THE BLACK PBINCE, FIREFLY, AND THE DANCING BEAB.
Julian.—How fresh, how cool, how bracing comes the breeze
Victor.—True; it is life indeed—
The great gate closed behind him, and he was a free man. Though he stood on English soil, and though it was English air he drew, freedom was none the less a distinction in that especial corner of English soil, and in that especial quarter of sea-blown English air. There, men born in Africa or in Virginia might become free, but men born in Britain became slaves. It was a bleak and barren headland, almost but not quite an island, held to the mainland by a long and slender isthmus like a vast ship at her moorings. In olden times it might have been selected for the site of a monastery as appropriately as Mount Athos; in these later days it so far resembled the site of a monastery that the bulk of its inhabitants lived in a huge building of stone apart from their fellow-creatures, wore a distinctive dress, submitted to a strict discipline, underwent frequent penance, continual mortification, and regnlar religious exercise, and practically observed the vows of obedience, poverty, and abstinence from all the pleasures of the world. Only their ruler, instead of being called Abbot, was entitled Governor, and the rule they followed was neither of Bernard nor of Benedict, but of the statute law of England.

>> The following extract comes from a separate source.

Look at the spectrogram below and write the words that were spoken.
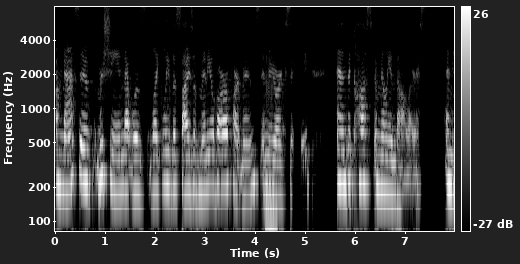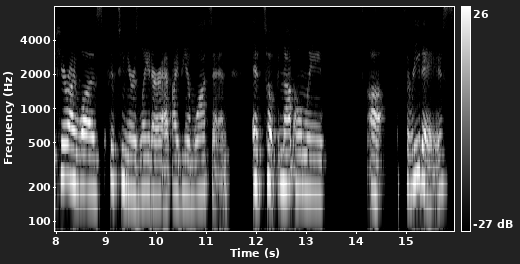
a massive machine that was likely the size of many of our apartments in mm. New York City, and it cost a million dollars. And here I was 15 years later at IBM Watson. It took not only uh, three days,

The man behind whose back the great gate swung and clanged had just been released from his vows. He was no longer the slave of the State, and could call his hands his own. He no longer wore the hideous conventual garb of parti-coloured flannel—that sorriest of motley—but an old suit of grey cloth